((
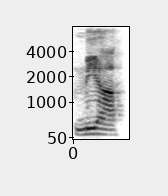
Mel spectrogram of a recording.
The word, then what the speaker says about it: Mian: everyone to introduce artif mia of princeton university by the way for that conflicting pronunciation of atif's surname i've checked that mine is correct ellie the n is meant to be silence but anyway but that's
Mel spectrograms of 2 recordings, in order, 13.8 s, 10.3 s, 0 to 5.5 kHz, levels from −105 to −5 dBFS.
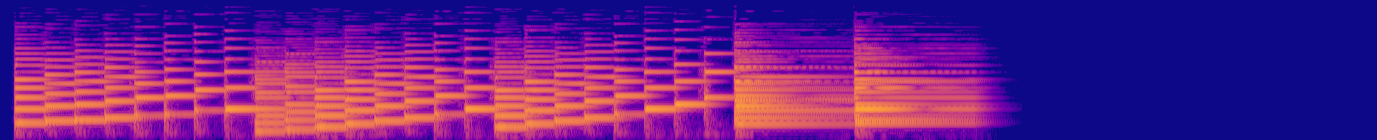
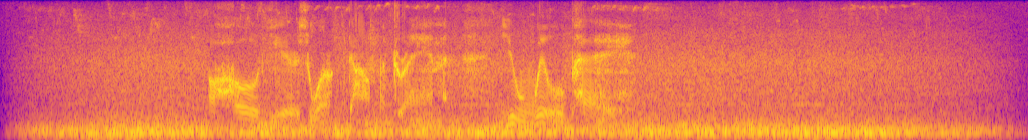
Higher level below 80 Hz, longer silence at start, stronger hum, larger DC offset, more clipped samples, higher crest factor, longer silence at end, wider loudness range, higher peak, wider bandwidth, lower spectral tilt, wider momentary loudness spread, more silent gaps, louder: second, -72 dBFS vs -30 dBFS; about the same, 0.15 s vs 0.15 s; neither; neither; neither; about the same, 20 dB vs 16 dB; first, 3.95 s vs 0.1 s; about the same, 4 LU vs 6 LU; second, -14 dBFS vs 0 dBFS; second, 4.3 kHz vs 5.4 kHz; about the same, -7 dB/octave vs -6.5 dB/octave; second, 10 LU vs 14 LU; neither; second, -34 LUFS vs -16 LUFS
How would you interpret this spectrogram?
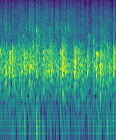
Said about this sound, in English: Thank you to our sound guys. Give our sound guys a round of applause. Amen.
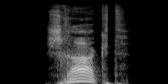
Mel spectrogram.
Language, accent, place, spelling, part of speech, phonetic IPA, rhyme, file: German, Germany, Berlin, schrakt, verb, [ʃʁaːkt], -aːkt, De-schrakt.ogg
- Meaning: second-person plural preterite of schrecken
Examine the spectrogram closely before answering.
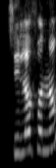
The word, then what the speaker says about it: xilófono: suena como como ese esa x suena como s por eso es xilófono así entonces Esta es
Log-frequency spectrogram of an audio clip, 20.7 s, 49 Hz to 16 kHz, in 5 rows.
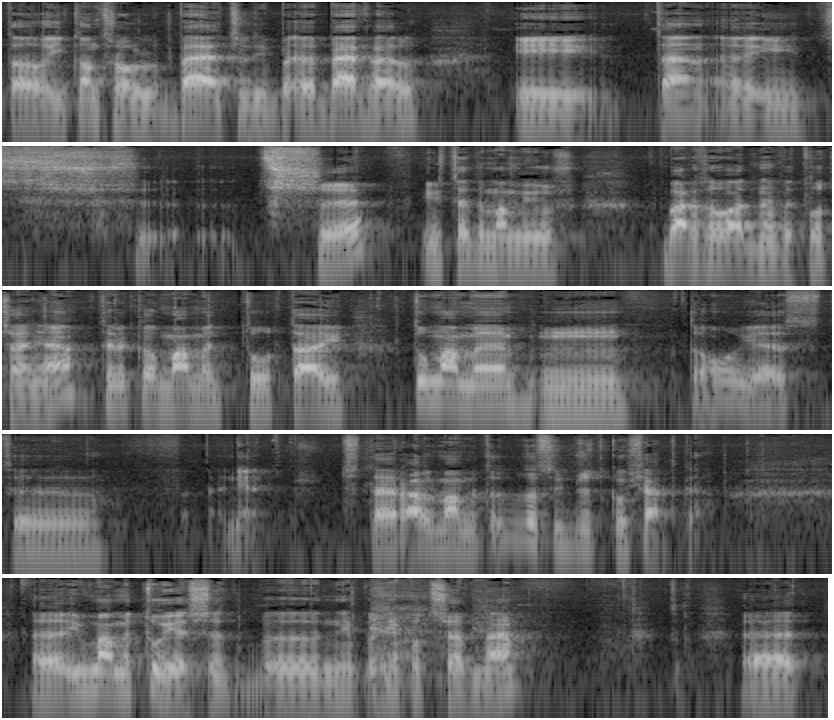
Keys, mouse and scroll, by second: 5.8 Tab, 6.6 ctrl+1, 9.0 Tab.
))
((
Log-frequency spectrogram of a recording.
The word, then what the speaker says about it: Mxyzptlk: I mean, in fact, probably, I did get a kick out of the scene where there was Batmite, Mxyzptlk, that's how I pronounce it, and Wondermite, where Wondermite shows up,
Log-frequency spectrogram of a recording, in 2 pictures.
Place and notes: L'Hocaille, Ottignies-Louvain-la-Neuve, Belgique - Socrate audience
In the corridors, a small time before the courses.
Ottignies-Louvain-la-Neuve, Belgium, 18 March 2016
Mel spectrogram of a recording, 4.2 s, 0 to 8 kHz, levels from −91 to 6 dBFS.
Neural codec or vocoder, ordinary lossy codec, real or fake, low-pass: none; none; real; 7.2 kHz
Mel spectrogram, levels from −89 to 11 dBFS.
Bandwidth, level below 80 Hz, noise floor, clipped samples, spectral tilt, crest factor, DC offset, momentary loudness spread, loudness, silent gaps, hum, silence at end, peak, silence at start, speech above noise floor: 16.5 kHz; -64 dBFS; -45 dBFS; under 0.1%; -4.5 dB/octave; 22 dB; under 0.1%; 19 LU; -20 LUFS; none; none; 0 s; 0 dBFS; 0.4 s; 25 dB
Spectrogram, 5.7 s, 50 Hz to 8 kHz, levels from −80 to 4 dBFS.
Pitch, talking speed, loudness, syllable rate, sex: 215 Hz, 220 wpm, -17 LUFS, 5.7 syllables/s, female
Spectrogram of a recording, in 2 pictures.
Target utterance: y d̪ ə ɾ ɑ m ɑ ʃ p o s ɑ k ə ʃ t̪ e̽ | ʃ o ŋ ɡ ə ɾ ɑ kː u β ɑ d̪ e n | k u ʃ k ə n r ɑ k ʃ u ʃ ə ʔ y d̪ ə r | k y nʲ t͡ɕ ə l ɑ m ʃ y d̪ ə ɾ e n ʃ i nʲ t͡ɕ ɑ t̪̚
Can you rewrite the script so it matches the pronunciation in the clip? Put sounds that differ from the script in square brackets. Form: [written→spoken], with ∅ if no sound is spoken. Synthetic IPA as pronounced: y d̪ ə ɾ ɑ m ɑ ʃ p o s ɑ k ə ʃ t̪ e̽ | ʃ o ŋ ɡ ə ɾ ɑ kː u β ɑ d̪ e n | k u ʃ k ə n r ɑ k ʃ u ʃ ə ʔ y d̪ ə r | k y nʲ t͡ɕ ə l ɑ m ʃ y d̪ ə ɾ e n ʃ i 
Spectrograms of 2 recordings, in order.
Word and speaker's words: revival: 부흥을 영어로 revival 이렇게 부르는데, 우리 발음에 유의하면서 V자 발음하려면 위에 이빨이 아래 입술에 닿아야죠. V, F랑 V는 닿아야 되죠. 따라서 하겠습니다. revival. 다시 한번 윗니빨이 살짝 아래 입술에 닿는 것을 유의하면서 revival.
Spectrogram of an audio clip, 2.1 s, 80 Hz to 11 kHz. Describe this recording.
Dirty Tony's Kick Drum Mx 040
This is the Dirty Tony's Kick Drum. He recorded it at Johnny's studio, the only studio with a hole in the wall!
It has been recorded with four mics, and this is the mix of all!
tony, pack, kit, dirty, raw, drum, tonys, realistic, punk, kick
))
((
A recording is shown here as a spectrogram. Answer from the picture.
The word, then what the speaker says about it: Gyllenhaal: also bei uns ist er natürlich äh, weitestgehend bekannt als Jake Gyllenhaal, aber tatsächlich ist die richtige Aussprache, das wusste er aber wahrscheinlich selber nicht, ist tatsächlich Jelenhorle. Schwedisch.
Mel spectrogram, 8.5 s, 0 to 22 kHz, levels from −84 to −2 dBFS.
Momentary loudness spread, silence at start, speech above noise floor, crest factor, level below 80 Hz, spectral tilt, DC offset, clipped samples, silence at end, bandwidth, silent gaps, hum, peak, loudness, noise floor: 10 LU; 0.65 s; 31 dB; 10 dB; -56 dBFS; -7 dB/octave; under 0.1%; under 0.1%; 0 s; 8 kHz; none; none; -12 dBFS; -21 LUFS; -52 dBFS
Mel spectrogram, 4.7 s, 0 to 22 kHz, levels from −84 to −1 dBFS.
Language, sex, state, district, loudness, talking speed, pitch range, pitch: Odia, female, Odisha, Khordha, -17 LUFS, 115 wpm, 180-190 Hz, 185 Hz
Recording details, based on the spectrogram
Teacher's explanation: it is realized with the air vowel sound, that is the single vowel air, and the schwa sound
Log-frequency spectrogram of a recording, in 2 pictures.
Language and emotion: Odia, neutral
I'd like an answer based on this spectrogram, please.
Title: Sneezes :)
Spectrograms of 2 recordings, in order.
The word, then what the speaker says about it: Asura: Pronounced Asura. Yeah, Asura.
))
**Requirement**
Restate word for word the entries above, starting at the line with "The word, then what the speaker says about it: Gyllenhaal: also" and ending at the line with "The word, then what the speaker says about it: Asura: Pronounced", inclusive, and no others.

**Answer to this task**
The word, then what the speaker says about it: Gyllenhaal: also bei uns ist er natürlich äh, weitestgehend bekannt als Jake Gyllenhaal, aber tatsächlich ist die richtige Aussprache, das wusste er aber wahrscheinlich selber nicht, ist tatsächlich Jelenhorle. Schwedisch.
Mel spectrogram, 8.5 s, 0 to 22 kHz, levels from −84 to −2 dBFS.
Momentary loudness spread, silence at start, speech above noise floor, crest factor, level below 80 Hz, spectral tilt, DC offset, clipped samples, silence at end, bandwidth, silent gaps, hum, peak, loudness, noise floor: 10 LU; 0.65 s; 31 dB; 10 dB; -56 dBFS; -7 dB/octave; under 0.1%; under 0.1%; 0 s; 8 kHz; none; none; -12 dBFS; -21 LUFS; -52 dBFS
Mel spectrogram, 4.7 s, 0 to 22 kHz, levels from −84 to −1 dBFS.
Language, sex, state, district, loudness, talking speed, pitch range, pitch: Odia, female, Odisha, Khordha, -17 LUFS, 115 wpm, 180-190 Hz, 185 Hz
Recording details, based on the spectrogram
Teacher's explanation: it is realized with the air vowel sound, that is the single vowel air, and the schwa sound
Log-frequency spectrogram of a recording, in 2 pictures.
Language and emotion: Odia, neutral
I'd like an answer based on this spectrogram, please.
Title: Sneezes :)
Spectrograms of 2 recordings, in order.
The word, then what the speaker says about it: Asura: Pronounced Asura. Yeah, Asura.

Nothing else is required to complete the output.